There was laughter, toe tapping and joyful singing as soon as Washington Performing Arts Society’ (WPAS) visiting musician Bruce Hutton began to play his harmonica. He stopped playing just long enough to teach us the chorus of “Going Across the Mountain,” one of the many old time American folk songs he performs for us today.
Founded in 1989 by the WPAS Women’s Committee, Enriching Experiences brings local professional performing artists into nursing homes and senior centers throughout the community reaching thousands of senior citizens annually, many of whom are unable to attend main stage presentations.
A table covered in beautiful quilts and laden with more than two dozen instruments — from mouth bows, glass jugs and wash boards to ukulele, steel guitars, and even banjos made from unusual materials like giant gourds and groundhog skin — stretches out behind him. “I’m going to play them all,” he says “but I started with the harmonica because the common man could not afford a Piano but he could afford a harmonica, which he can put in his pocket and take wherever he goes,” shares Bruce. “Try putting a piano in your pocket,” he jokes. Laughter ensues.
Next up, Bruce demonstrates the mouth bow, a counterpart to a simple hunting bow — little more than a springy bough with a length of twine, leather, or gut strung between the two ends. I am still not sure how Bruce plays it, but its music causes Ada’s face to light-up and sporting a big grin she keeps saying, “Wow, that’s pretty good!” He plays “Oh Groundhog” an old “Blue Ridge favorite” – and an apparent favorite of Joe’s too as he can’t stop smiling or singing…
I dug down, but I didn’t dig deep,
There laid a whistle-pig fast asleep.
Now the meat’s in the cupboard and the butter’s on the shelf,
If that ain’t groundhog I’ll be derned.
Well you eat the meat and save the hide,
Make the best shoestring ever was tied.
We are surprised to learn that you can make more than shoestrings from hide, as Bruce’s next instrument turns out to be a banjo made from the hide of a groundhog. “These banjos run small,” he explains, “because the hides of a groundhog are all the same size – small. And yes, people do eat groundhogs.” He plays his groundhog banjo and sings another catchy tune from the Blue Ridge entitled, “I wish I Was A Mole In The Ground,” which apparently can go on forever as it has as many verses as you care to makeup.
I wish I was a mole in the ground
Yes, I wish I was a mole in the ground
If I’s a mole in the ground I’d root that mountain down
And I wish I was a mole in the ground
Oh, I wish I was a lizard in the spring
Yes, I wish I was a lizard in the spring
If I’s a lizard in the spring I’d hear my darlin’ sing
And I wish I was a lizard in the spring
Next up was the Jack Dancer or limberjack, a wooden jig doll on the end of a stick whose feet act like a drum, tap dancing. “This is one of the first toys designed to perform both as a toy and as a percussion instrument,” explains Bruce as he demonstrates. “Oh isn’t that what a kid would love to have?” exclaims Ada. When Bruce asks for a volunteer, Richard steps up to try it. He gets a quick lesson on how to hold the limberjack with its feet just resting on the end of a springboard, to rap his knuckles on the board to make it vibrate, which sets the loose-limbed doll to a percussive dance.
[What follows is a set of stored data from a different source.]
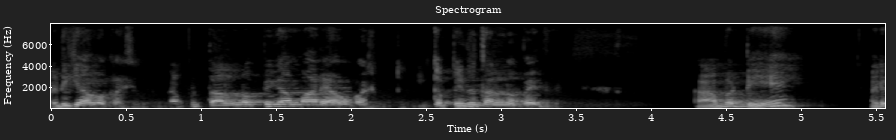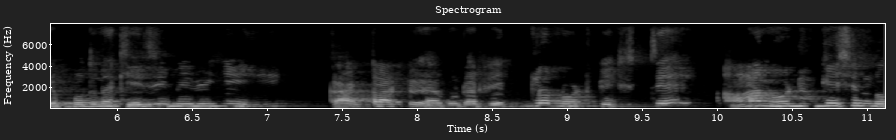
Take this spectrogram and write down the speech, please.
అడిగే అవకాశం ఉంటుంది అప్పుడు తలనొప్పిగా మారే అవకాశం ఉంటుంది. ఇంకా పెద్ద తలనొప్పి అవుతుంది కాబట్టి రేపు పొద్దున కేజీబీవీకి కాంట్రాక్ట్ కాకుండా రెగ్యులర్ నోటిఫికేషన్ ఇస్తే ఆ నోటిఫికేషన్లో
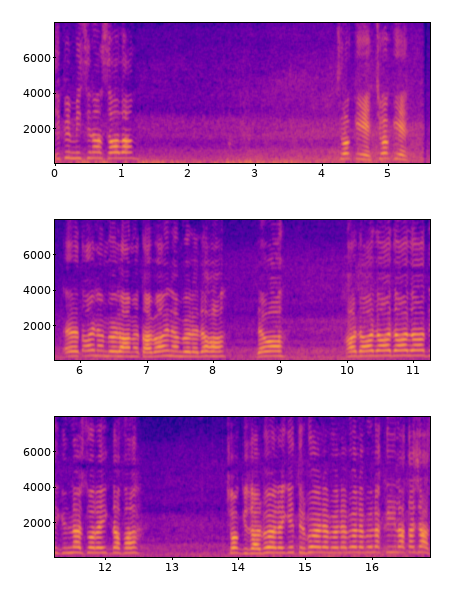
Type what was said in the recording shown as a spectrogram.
İpin misinan sağlam. Çok iyi, çok iyi. Evet aynen böyle Ahmet abi. Aynen böyle devam. Devam. Hadi hadi hadi hadi hadi. Günler sonra ilk defa. Çok güzel. Böyle getir. Böyle böyle böyle böyle kıyılatacağız.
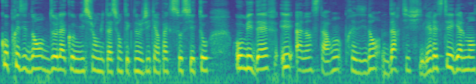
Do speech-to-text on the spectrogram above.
coprésident de la commission mutation technologique impact sociétaux au MEDEF et Alain Staron, président d'Artifil. Et restez également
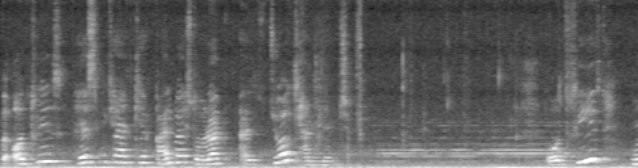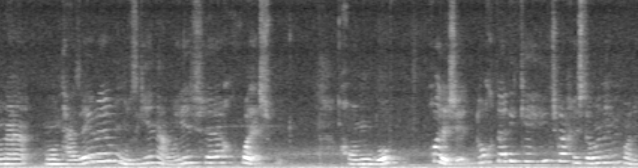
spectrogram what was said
به آتریس حس می‌کرد که قلبش دارد از جا کنده میشه. آتریس منتظر موزیک نمایش خودش بود. خانم گفت خودشه. دختری که هیچ وقت اشتباه نمی‌کنه.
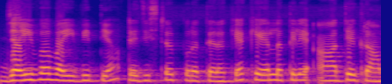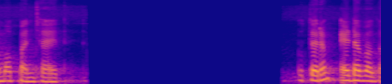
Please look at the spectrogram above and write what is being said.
ജൈവ വൈവിധ്യ രജിസ്റ്റർ പുറത്തിറക്കിയ കേരളത്തിലെ ആദ്യ ഗ്രാമപഞ്ചായത്ത്. ഉത്തരം എടവക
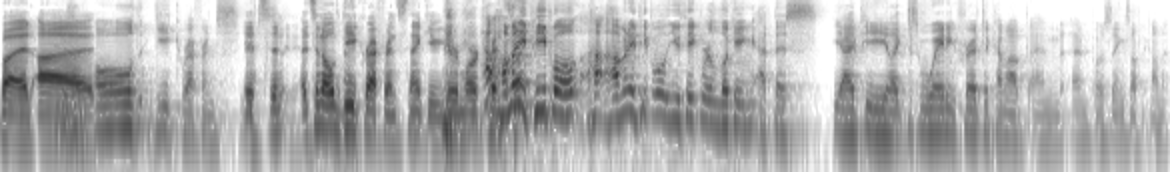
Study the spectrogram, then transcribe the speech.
But uh, old geek reference. Yes, it's an it it's an old geek reference. Thank you. You're more. how, how, many people? How, how, many people you think were looking at this EIP, like just waiting for it to come up and and posting something on it?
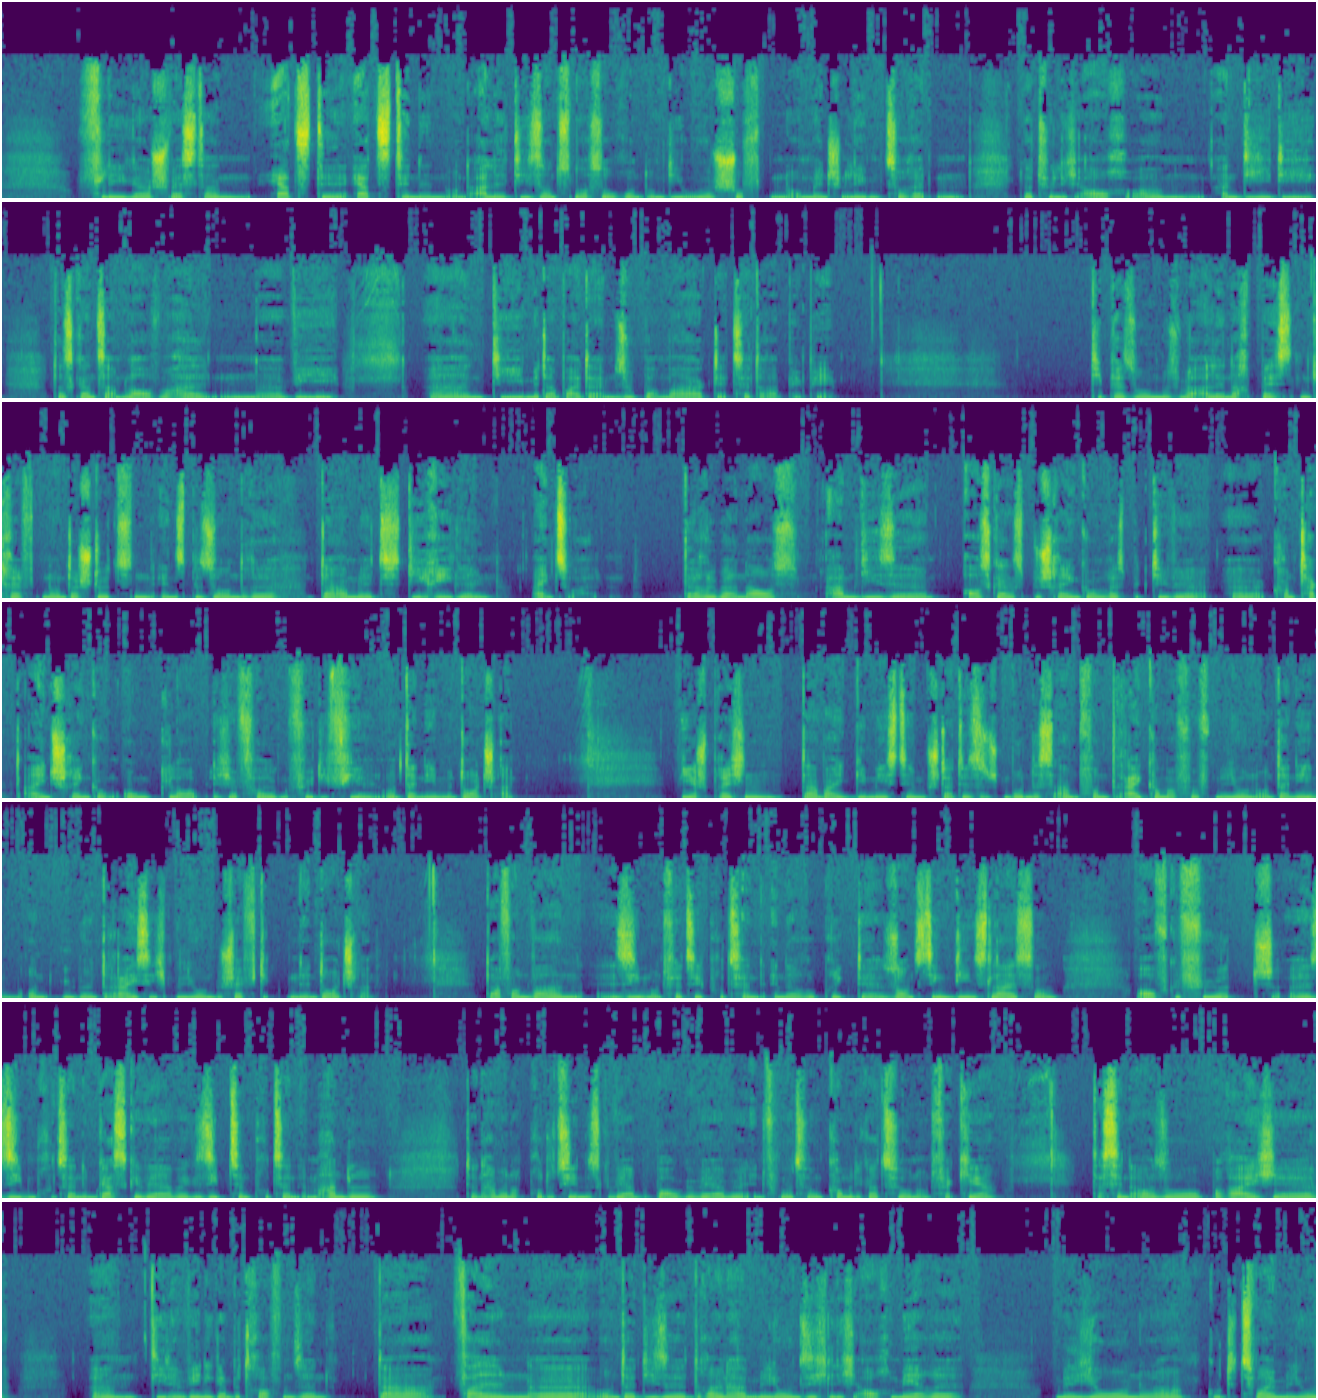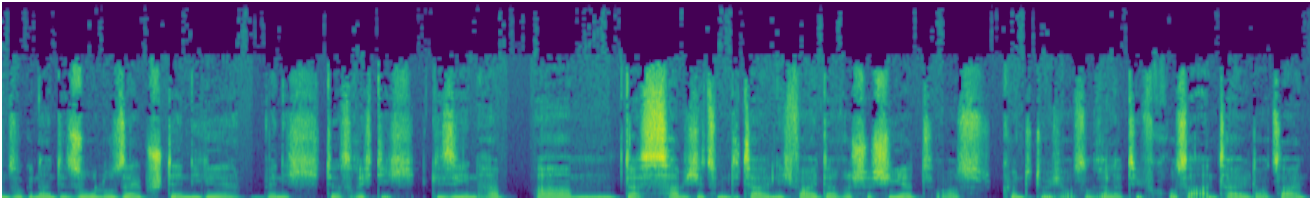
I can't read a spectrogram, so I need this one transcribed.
Pfleger, Schwestern, Ärzte, Ärztinnen und alle, die sonst noch so rund um die Uhr schuften, um Menschenleben zu retten. Natürlich auch ähm, an die, die das Ganze am Laufen halten, äh, wie die Mitarbeiter im Supermarkt etc. pp. Die Person müssen wir alle nach besten Kräften unterstützen, insbesondere damit die Regeln einzuhalten. Darüber hinaus haben diese Ausgangsbeschränkungen respektive äh, Kontakteinschränkungen unglaubliche Folgen für die vielen Unternehmen in Deutschland. Wir sprechen dabei gemäß dem Statistischen Bundesamt von 3,5 Millionen Unternehmen und über 30 Millionen Beschäftigten in Deutschland. Davon waren 47 Prozent in der Rubrik der sonstigen Dienstleistungen aufgeführt, 7 äh, Prozent im Gastgewerbe, 17 Prozent im Handel. Dann haben wir noch produzierendes Gewerbe, Baugewerbe, Information, Kommunikation und Verkehr. Das sind aber so Bereiche, ähm, die dann weniger betroffen sind. Da fallen äh, unter diese dreieinhalb Millionen sicherlich auch mehrere Millionen oder gute zwei Millionen sogenannte Solo-Selbstständige, wenn ich das richtig gesehen habe. Ähm, das habe ich jetzt im Detail nicht weiter recherchiert, aber es könnte durchaus ein relativ großer Anteil dort sein.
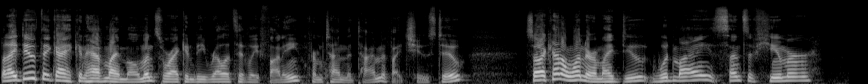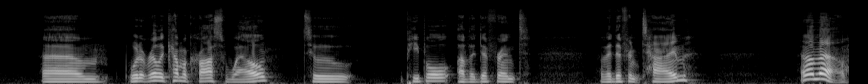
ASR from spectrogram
but i do think i can have my moments where i can be relatively funny from time to time if i choose to. So i kind of wonder am i do would my sense of humor um, would it really come across well to people of a different of a different time? I don't know.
The other Residents in attendance are entranced. In just a few minutes of practice, Richard has learned to play and he accompanies Bruce’s banjo playing and our singing of one of the United States’ most famous folk songs “This Land Is Your Land,” written by Woody Guthrie in the 1940s. Everyone knows the words.
Thirty minutes later, Bruce is still going strong and my work is calling so I must leave. Later, Residents let me know that Bruce continued playing until he’d demonstrated each instrument — everything from a lap dulcimer, autoharp, dulcimer and steel guitar to a ukulele that belonged to his mother in the 1920s. The rest of the performance was “brilliant,” full of stories, jokes and sing-a-longs. What a talented person, American Folk Artist and multi-instrumentalist! A big thank you to Bruce and to the WPAS Women’s Committee from our “little family” of Residents, Little Sisters and employees for this enriching and joyful musical experience.
Click here for a photo musical slideshow from this event!